(Saved entries)
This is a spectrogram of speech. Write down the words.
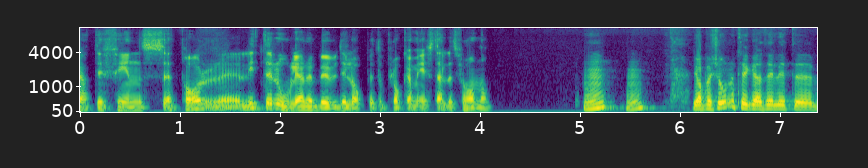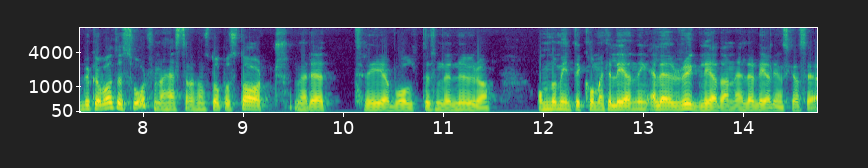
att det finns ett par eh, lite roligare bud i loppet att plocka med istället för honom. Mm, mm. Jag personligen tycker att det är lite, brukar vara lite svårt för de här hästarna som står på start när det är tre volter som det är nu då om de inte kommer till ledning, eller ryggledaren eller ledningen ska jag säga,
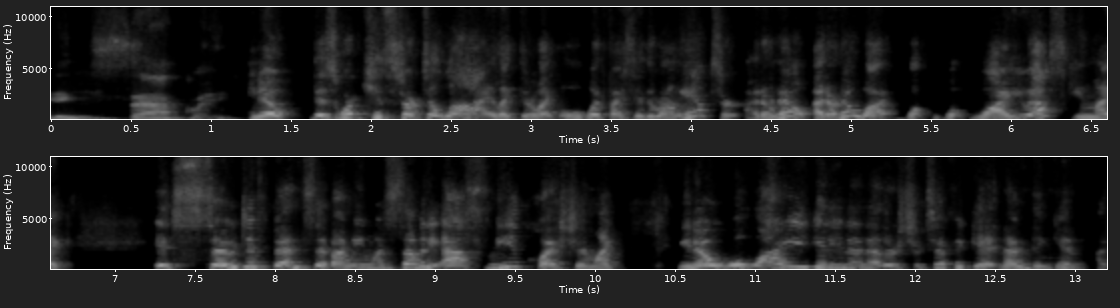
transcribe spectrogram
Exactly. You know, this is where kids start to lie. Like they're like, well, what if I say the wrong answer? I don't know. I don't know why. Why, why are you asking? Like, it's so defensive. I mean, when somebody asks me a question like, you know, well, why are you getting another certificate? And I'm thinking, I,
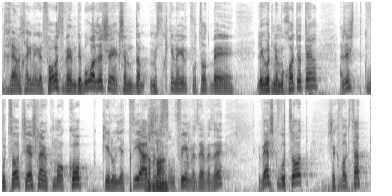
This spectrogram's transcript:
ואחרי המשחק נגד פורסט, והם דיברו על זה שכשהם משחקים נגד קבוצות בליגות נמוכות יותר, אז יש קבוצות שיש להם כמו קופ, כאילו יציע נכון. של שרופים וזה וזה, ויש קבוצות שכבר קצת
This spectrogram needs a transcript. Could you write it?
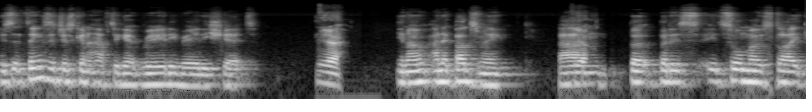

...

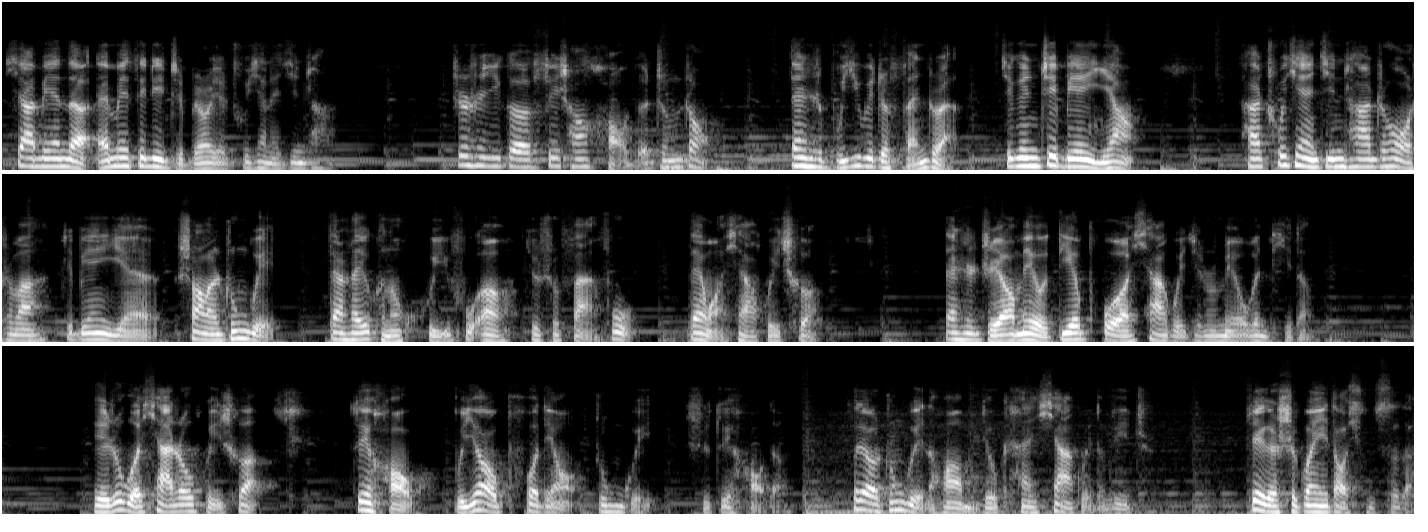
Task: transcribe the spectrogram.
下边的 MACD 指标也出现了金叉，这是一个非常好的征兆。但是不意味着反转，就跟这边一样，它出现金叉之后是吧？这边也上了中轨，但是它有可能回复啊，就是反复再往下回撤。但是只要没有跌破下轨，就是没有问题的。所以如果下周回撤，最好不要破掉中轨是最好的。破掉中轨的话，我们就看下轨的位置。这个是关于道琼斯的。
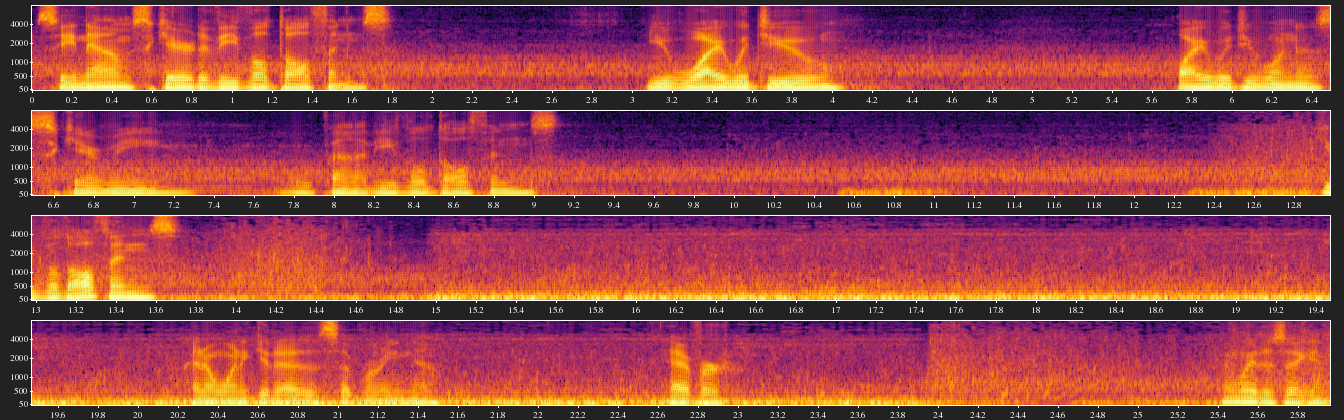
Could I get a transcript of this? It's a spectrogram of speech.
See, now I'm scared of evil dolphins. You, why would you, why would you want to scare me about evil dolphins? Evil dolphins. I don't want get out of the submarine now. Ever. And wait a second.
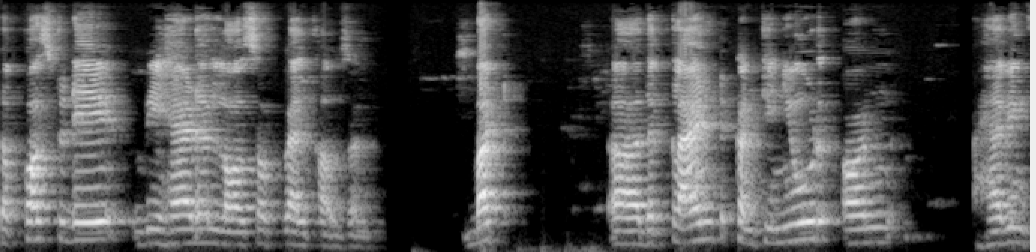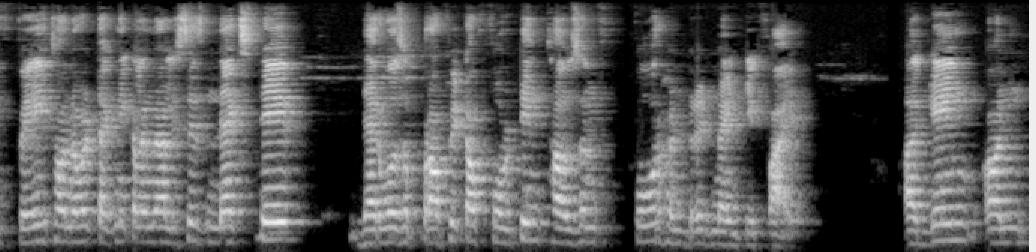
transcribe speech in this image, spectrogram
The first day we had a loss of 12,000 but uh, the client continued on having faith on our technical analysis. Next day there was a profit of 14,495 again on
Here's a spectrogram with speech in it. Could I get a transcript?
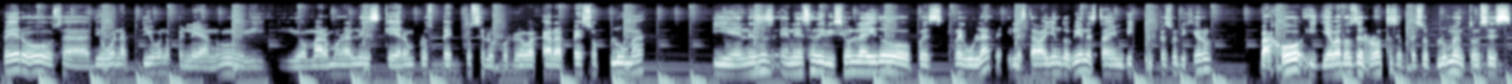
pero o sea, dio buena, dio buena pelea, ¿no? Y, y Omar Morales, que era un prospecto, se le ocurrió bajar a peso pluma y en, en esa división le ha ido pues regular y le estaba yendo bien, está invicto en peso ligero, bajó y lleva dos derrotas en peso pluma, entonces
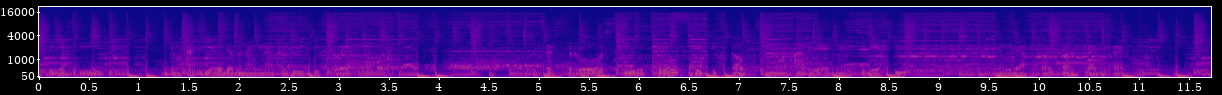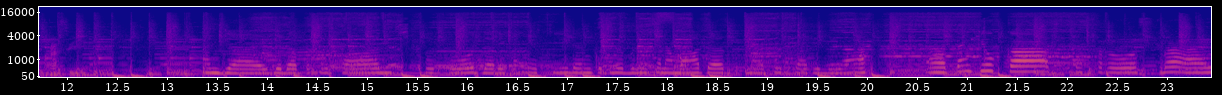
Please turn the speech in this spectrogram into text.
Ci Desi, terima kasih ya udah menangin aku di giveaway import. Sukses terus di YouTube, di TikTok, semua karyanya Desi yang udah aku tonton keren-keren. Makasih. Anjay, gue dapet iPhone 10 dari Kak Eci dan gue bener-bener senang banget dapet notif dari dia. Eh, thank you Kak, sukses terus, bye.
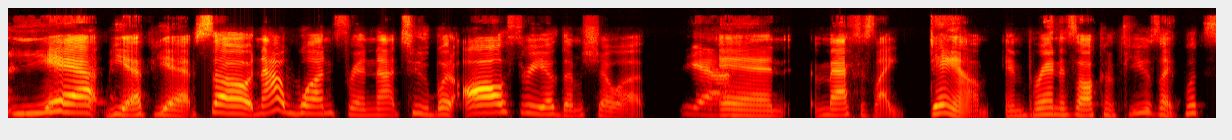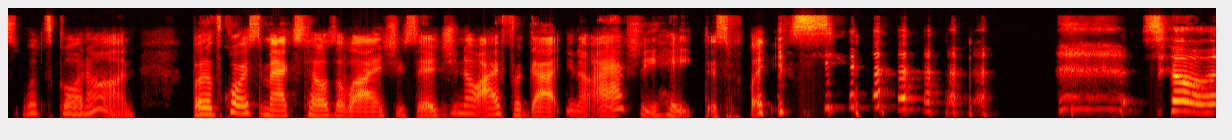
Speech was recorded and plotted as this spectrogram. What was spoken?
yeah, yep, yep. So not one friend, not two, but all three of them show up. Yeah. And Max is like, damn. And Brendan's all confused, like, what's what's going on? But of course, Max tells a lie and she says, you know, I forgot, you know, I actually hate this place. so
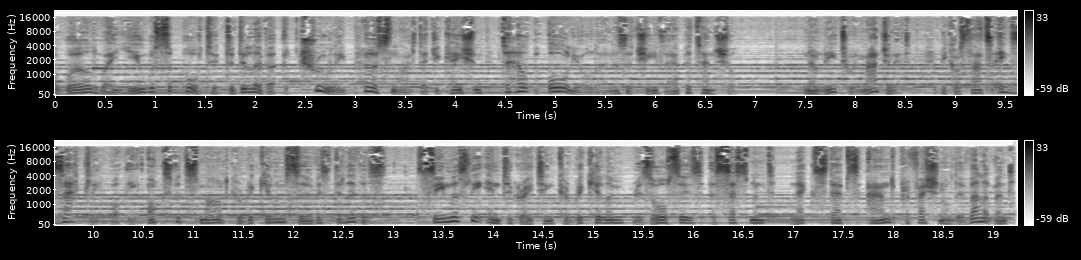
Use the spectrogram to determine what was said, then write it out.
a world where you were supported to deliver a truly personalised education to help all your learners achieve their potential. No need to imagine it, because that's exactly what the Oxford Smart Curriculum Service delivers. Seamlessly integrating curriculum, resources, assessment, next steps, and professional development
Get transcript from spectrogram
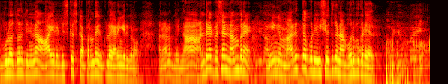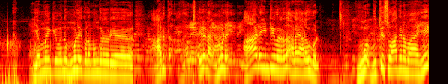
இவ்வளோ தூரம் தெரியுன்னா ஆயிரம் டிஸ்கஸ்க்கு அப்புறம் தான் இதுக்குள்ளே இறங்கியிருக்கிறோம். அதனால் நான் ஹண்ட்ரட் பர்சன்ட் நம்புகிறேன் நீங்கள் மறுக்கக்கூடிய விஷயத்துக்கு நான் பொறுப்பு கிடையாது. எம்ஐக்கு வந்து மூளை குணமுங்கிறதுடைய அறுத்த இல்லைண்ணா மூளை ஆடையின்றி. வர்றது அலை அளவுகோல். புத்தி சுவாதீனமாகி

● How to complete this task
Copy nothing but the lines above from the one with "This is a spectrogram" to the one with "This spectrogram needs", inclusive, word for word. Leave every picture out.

● Finished exercise
This is a spectrogram of speech. Write down the words.
att det finns ett par eh, lite roligare bud i loppet att plocka med istället för honom. Mm, mm. Jag personligen tycker att det är lite, brukar vara lite svårt för de här hästarna som står på start när det är tre volter som det är nu då om de inte kommer till ledning, eller ryggledaren eller ledningen ska jag säga,
transcribe spectrogram
Exactly. You know, this is where kids start to lie. Like they're like, well, what if I say the wrong answer? I don't know. I don't know why. Why, why are you asking? Like, it's so defensive. I mean, when somebody asks me a question like, you know, well, why are you getting another certificate? And I'm thinking, I,
This spectrogram's transcript:
ואחרי המשחק נגד פורסט, והם דיברו על זה שכשהם משחקים נגד קבוצות בליגות נמוכות יותר, אז יש קבוצות שיש להם כמו קופ, כאילו יציע נכון. של שרופים וזה וזה, ויש קבוצות שכבר קצת
This spectrogram needs a transcript. Could you write it?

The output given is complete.